Perhaps 1 of the most famous criminal cases involving dentition was that of Theodore Bundy. The serial killer committed numerous brutal crimes as he swept through the Pacific Northwest, Utah, and Colorado. In Murray, Utah on November 8, 1974, 18-year-old Carol DaRonch was approached by a police officer at a local mall, who said her car was broken into and she needed to accompany him to the station. The officer was actually Bundy and when DaRonch pointed out that the road they were driving down didn’t lead to a police station, Bundy attacked her but DaRonch escaped. Bundy was arrested on August 16, 1975, and DaRonch was able to identify him as her assailant. Bundy was convicted of kidnapping and sentenced to 1 to 15 years in prison. He was then extradited to Colorado on a murder charge, but was able to escape twice—once in June 1977 but was caught about a week later, and once again on December 30, 1977.
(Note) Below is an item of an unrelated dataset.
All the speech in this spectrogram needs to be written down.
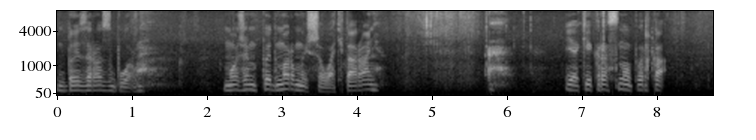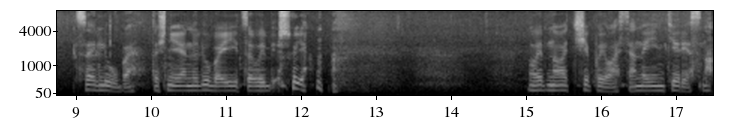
Без розбору. Можемо підмормишувати тарань. Як і красноперка це любе. Точніше, не любе і це вибішує. Видно, відчепилася, неінтересно.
After his second escape, Bundy was added to the FBI’s 10 Most Wanted list, and he eventually traveled south to Tallahassee, Florida. Once there, on January 15, 1978, Bundy entered the Chi Omega sorority house on the campus of Florida State University, where he murdered 2 young women and attacked 4 others. Bundy was arrested about a month later—this time for good. Bundy’s trial for the Chi Omega murders began in June 1979 and was the first trial to be televised nationally in the US. The only piece of physical evidence that prosecutors had was a bite mark on the body of 1 of the sorority house victims. Bundy initially refused to give an impression of his teeth, but a court order forced him to comply. Luckily for the prosecution, Bundy had a distinctive bite with chipped and misaligned teeth that was said to perfectly match the victim’s bite mark. He was convicted, sentenced to death, and put to death in January 1989.
On December 29, 1991, a 36-year-old woman was found dead in the men’s restroom of the Phoenix, Arizona bar where she worked. Little was found in the way of physical evidence, so police relied on bite marks on the victim to find a suspect. A regular bar patron, Ray Krone, was labeled as a potential suspect. Police asked Krone to make an impression of his teeth using Styrofoam. He was arrested on charges of kidnapping and murder just 2 days after the victim was found.
Krone maintained his innocence during his trial in 1992. Experts for the prosecution testified that the bite marks found on the victim matched the Styrofoam impressions of Krone’s teeth. This was enough to convince a jury and Krone was sentenced to death and a consecutive 21-year term, respectively. He was granted a new trial in 1996, but his conviction was upheld, mainly on the prosecution’s expert bite-mark testimony. However, the judge cited doubts over Krone’s guilt and instead, sentenced him to life in prison.
After serving 10 years in prison, DNA evidence proved Krone’s innocence in 2002. Saliva found on the victim matched a man named Kenneth Phillips, who was never considered a suspect despite living a short distance from the bar where the woman worked. Krone was exonerated and released from prison on April 8, 2002. He is the 100th former death row inmate freed due to a wrongful conviction since the US reinstated capital punishment in 1976. He is just the 12th person to be on death row to be exonerated through post-conviction DNA evidence. Since his release, Krone has become an anti-capital punishment activist is an active member of Witness to Innocence, a non-profit organization that is dedicated to abolishing the death penalty in the US.